### What to produce
Print out each entry below in full, exactly as given, excluding pictures.

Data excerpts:

########################################

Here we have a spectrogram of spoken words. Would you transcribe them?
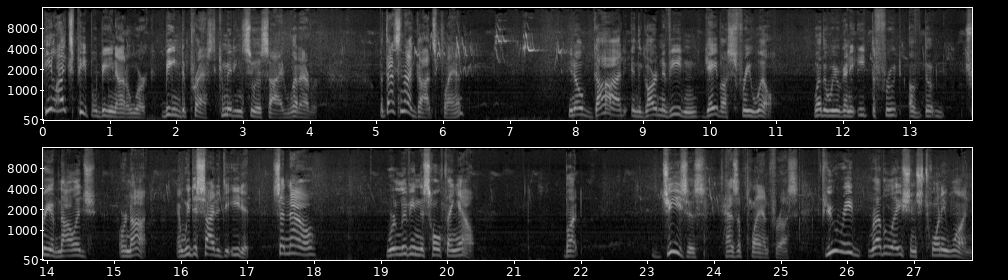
He likes people being out of work, being depressed, committing suicide, whatever. But that's not God's plan. You know, God in the Garden of Eden gave us free will, whether we were going to eat the fruit of the tree of knowledge or not and we decided to eat it. So now we're living this whole thing out. But Jesus has a plan for us. If you read Revelations 21,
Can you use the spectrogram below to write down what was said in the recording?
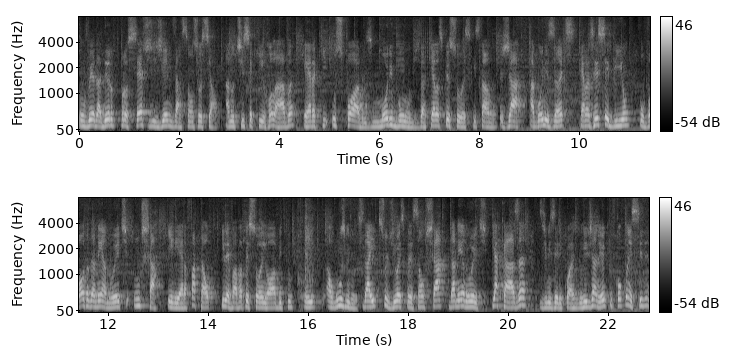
um verdadeiro processo de higienização social. A notícia que rolava era que os pobres, moribundos, aquelas pessoas que estavam já agonizantes, elas recebiam por volta da meia-noite um chá. Ele era fatal e levava a pessoa em óbito em alguns minutos. Daí que surgiu a expressão chá da meia-noite. E a Casa de Misericórdia do Rio de Janeiro, que ficou conhecida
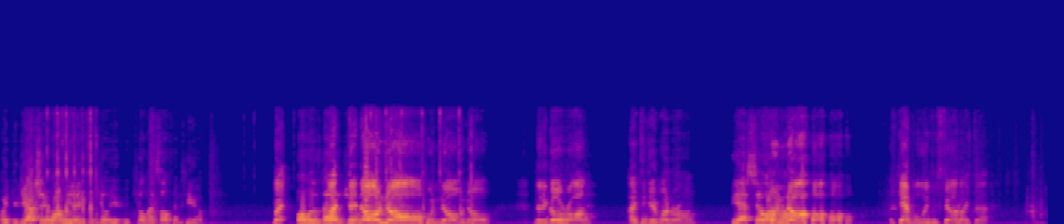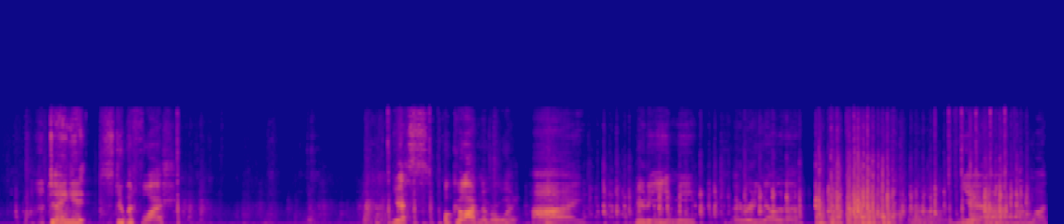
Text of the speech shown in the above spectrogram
Wait, did you actually want me to kill you, kill myself into you? But Or was that what? Joke? no, no, no, no. Did it go wrong? I think it went wrong. Yes, it went Oh wrong. Oh no! Can't believe you failed like that. Dang it! Stupid Flash. Yes. Oh god, number one. Hi. You're to eat me. I already know that. Uh, yeah, I'm not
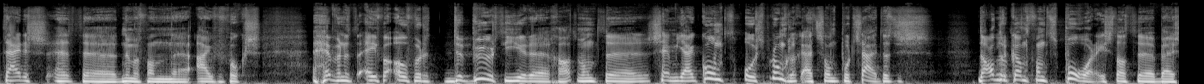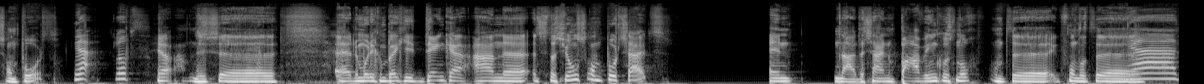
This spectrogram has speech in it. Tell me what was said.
tijdens het nummer van Ivy Fox hebben we het even over de buurt hier eh, gehad. Want Sam, jij komt oorspronkelijk uit Zandpoort Zuid. Dat is de andere kant van het spoor is dat bij Zandpoort. Ja, klopt. Ja, dus eh, eh, dan moet ik een beetje denken aan eh, het station Zuid. En nou, er zijn een paar winkels nog. Want ik vond het... ja,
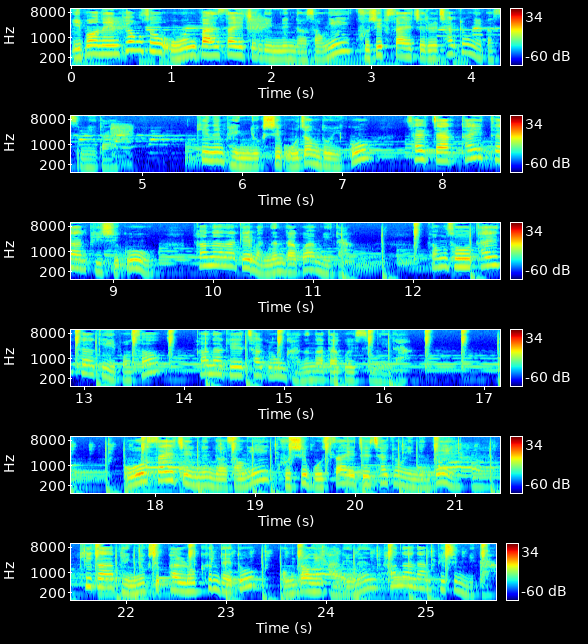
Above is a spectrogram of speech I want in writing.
이번엔 평소 55반 사이즈를 입는 여성이 90 사이즈를 착용해 봤습니다. 키는 165 정도이고 살짝 타이트한 핏이고 편안하게 맞는다고 합니다. 평소 타이트하게 입어서 편하게 착용 가능하다고 했습니다. 55 사이즈 입는 여성이 95 사이즈 착용했는데 키가 168로 큰데도 엉덩이 가리는 편안한 핏입니다.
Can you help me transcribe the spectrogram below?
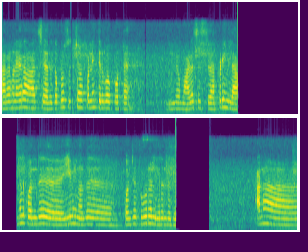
அரை மணி நேரம் ஆச்சு. அதுக்கப்புறம் சுவிட்ச் ஆஃப் பண்ணி திரும்ப போட்டேன். இங்கே மழை சிஸ்டர் அப்படிங்களா? எங்களுக்கு வந்து ஈவினிங் வந்து கொஞ்சம் தூரல் இருந்தது. ஆனால்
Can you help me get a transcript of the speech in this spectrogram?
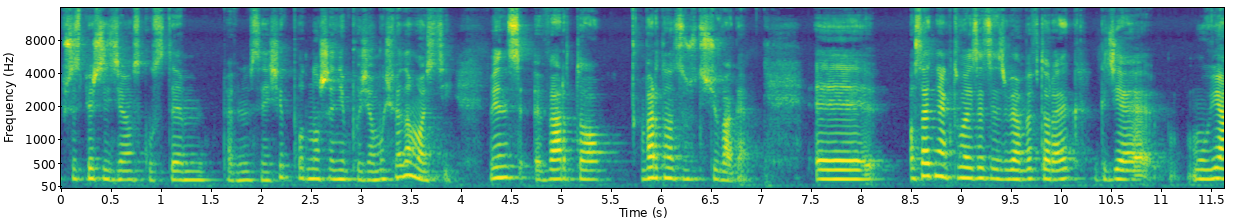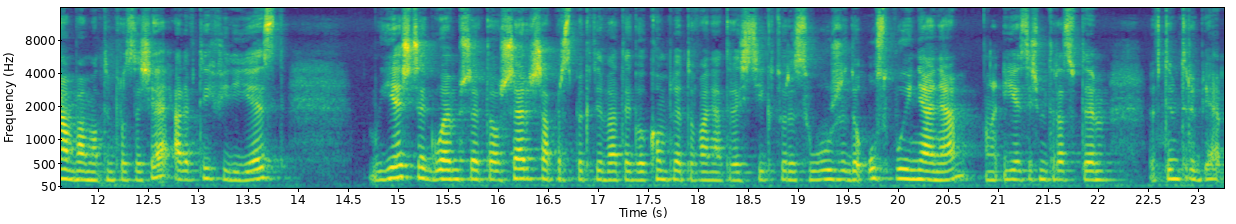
i przyspieszyć w związku z tym w pewnym sensie podnoszenie poziomu świadomości. Więc warto, warto na to zwrócić uwagę. Yy, ostatnia aktualizacja zrobiłam we wtorek, gdzie mówiłam Wam o tym procesie, ale w tej chwili jest jeszcze głębsze, to szersza perspektywa tego kompletowania treści, który służy do uspójniania i jesteśmy teraz w tym, w tym trybie.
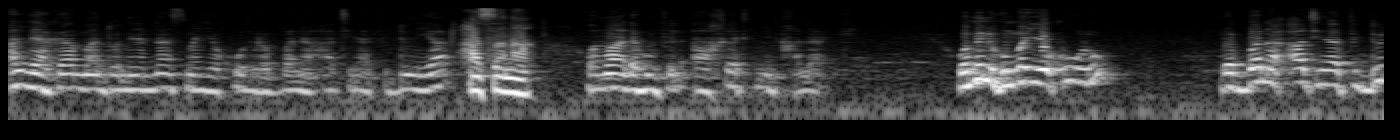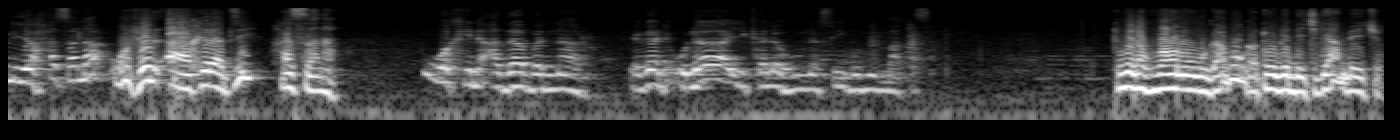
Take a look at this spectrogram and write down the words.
allah yagamba nti wamina nnasi man yaqulu rabbana atina fi dunya hasana. wama lahum fi lakhirati min khalaqi waminhum man yaqulu rabbana atina fi dunya hasana wafi lakhirati hasana. wakina adhaba nnar yagaa nti ulaika lahum nasibu mima kasabu. Tugenda kuvawo n'omugabo nga twogedde ekigambo ekyo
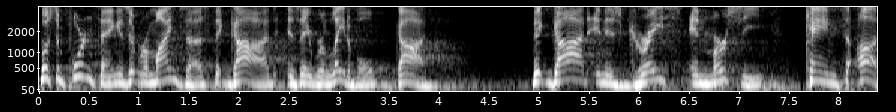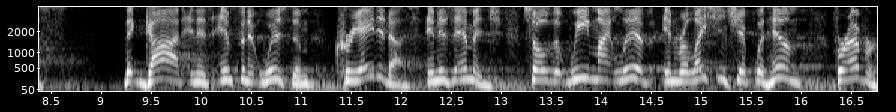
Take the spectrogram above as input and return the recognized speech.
Most important thing is it reminds us that God is a relatable God that God, in His grace and mercy, came to us. That God, in His infinite wisdom, created us in His image so that we might live in relationship with Him forever.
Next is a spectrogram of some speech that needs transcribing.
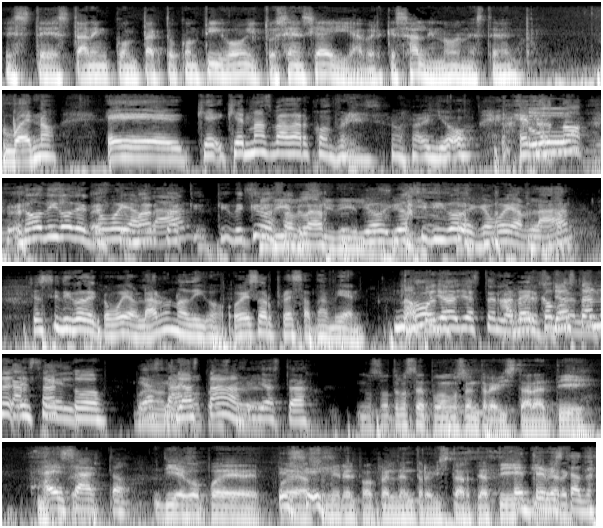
este, estar en contacto contigo y tu esencia y a ver qué sale, ¿no? En este evento. Bueno, eh, ¿qui- ¿quién más va a dar conferencia? Bueno, yo. Entonces, no, no digo de qué Este, voy a Marta, hablar. ¿qué- qué- ¿de qué Sí, vas a hablar? sí, dilo. Yo, yo sí digo de qué voy a hablar. Yo sí digo de qué voy a hablar o no digo. O es sorpresa también. No, pues, ya, ya está en la A ver, ¿cómo Ya está están, el exacto. Ya está. Ya nosotros está. te- ya está. Nosotros te podemos entrevistar a ti. Exacto. Diego puede, puede Sí. asumir el papel de entrevistarte a ti. Entrevistado. ver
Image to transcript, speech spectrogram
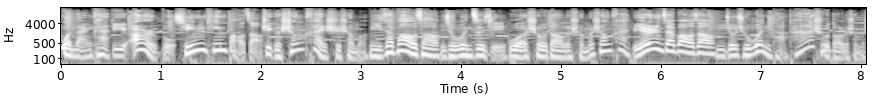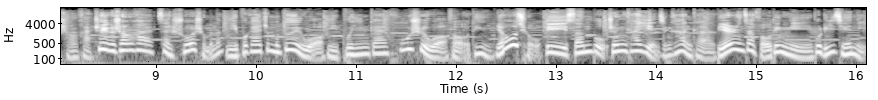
么难看？第二步，倾听暴躁，这个伤害是什么？你在暴躁，你就问自己，我受到了什么伤害？别人在暴躁，你就去问他，他受到了什么伤害？这个伤害在说什么呢？你不该该这么对我，你不应该忽视我、否定、要求。第三步，睁开眼睛看看，别人在否定你、不理解你、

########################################

### Response to this task
Here we have a spectrogram of spoken words. Would you transcribe them?
He likes people being out of work, being depressed, committing suicide, whatever. But that's not God's plan. You know, God in the Garden of Eden gave us free will, whether we were going to eat the fruit of the tree of knowledge or not and we decided to eat it. So now we're living this whole thing out. But Jesus has a plan for us. If you read Revelations 21,
Can you use the spectrogram below to write down what was said in the recording?
um verdadeiro processo de higienização social. A notícia que rolava era que os pobres, moribundos, aquelas pessoas que estavam já agonizantes, elas recebiam por volta da meia-noite um chá. Ele era fatal e levava a pessoa em óbito em alguns minutos. Daí que surgiu a expressão chá da meia-noite. E a Casa de Misericórdia do Rio de Janeiro, que ficou conhecida
Text of the speech shown in the above spectrogram
Wait, did you actually want me to kill you, kill myself into you? But Or was that what? Joke? no, no, no, no. Did it go wrong? I think it went wrong. Yes, it went Oh wrong. Oh no! Can't believe you failed like that. Dang it! Stupid Flash. Yes. Oh god, number one. Hi. You're to eat me. I already know that. Uh, yeah, I'm not
This spectrogram has speech in it. Tell me what was said.
tijdens het nummer van Ivy Fox hebben we het even over de buurt hier eh, gehad. Want Sam, jij komt oorspronkelijk uit Zandpoort Zuid. Dat is de andere kant van het spoor is dat bij Zandpoort. Ja, klopt. Ja, dus eh, eh, dan moet ik een beetje denken aan eh, het station Zuid. En nou, er zijn een paar winkels nog. Want ik vond het... ja,
Above is a spectrogram of speech I want in writing.
이번엔 평소 55반 사이즈를 입는 여성이 90 사이즈를 착용해 봤습니다. 키는 165 정도이고 살짝 타이트한 핏이고 편안하게 맞는다고 합니다. 평소 타이트하게 입어서 편하게 착용 가능하다고 했습니다. 55 사이즈 입는 여성이 95 사이즈 착용했는데 키가 168로 큰데도 엉덩이 가리는 편안한 핏입니다.
Can you help me transcribe the spectrogram below?
அரை மணி நேரம் ஆச்சு. அதுக்கப்புறம் சுவிட்ச் ஆஃப் பண்ணி திரும்ப போட்டேன். இங்கே மழை சிஸ்டர் அப்படிங்களா? எங்களுக்கு வந்து ஈவினிங் வந்து கொஞ்சம் தூரல் இருந்தது. ஆனால்
Can you help me get a transcript of the speech in this spectrogram?
i przyspieszyć w związku z tym w pewnym sensie podnoszenie poziomu świadomości. Więc warto, warto na to zwrócić uwagę. Yy, ostatnia aktualizacja zrobiłam we wtorek, gdzie mówiłam Wam o tym procesie, ale w tej chwili jest jeszcze głębsze, to szersza perspektywa tego kompletowania treści, który służy do uspójniania i jesteśmy teraz w tym, w tym trybie.
Take a look at this spectrogram and write down the words.
allah yagamba nti wamina nnasi man yaqulu rabbana atina fi dunya hasana. wama lahum fi lakhirati min khalaqi waminhum man yaqulu rabbana atina fi dunya hasana wafi lakhirati hasana. wakina adhaba nnar yagaa nti ulaika lahum nasibu mima kasabu. Tugenda kuvawo n'omugabo nga twogedde ekigambo ekyo
Take the spectrogram above as input and return the recognized speech.
Most important thing is it reminds us that God is a relatable God that God, in His grace and mercy, came to us. That God, in His infinite wisdom, created us in His image so that we might live in relationship with Him forever.
Next is a spectrogram of some speech that needs transcribing.
este, estar en contacto contigo y tu esencia y a ver qué sale, ¿no? En este evento. Bueno, eh, ¿qui- ¿quién más va a dar conferencia? Bueno, yo. Entonces, no, no digo de qué Este, voy a Marta, hablar. ¿qué- qué- ¿de qué Sí, vas a hablar? sí, dilo. Yo, yo sí digo de qué voy a hablar. Yo sí digo de qué voy a hablar o no digo. O es sorpresa también. No, pues, ya, ya está en la A ver, ¿cómo Ya está están, el exacto. Ya está. Ya nosotros está. te- ya está. Nosotros te podemos entrevistar a ti. Exacto. Diego puede, puede Sí. asumir el papel de entrevistarte a ti. Entrevistado. ver
Image to transcript, speech spectrogram
么难看？第二步，倾听暴躁，这个伤害是什么？你在暴躁，你就问自己，我受到了什么伤害？别人在暴躁，你就去问他，他受到了什么伤害？这个伤害在说什么呢？你不该该这么对我，你不应该忽视我、否定、要求。第三步，睁开眼睛看看，别人在否定你、不理解你、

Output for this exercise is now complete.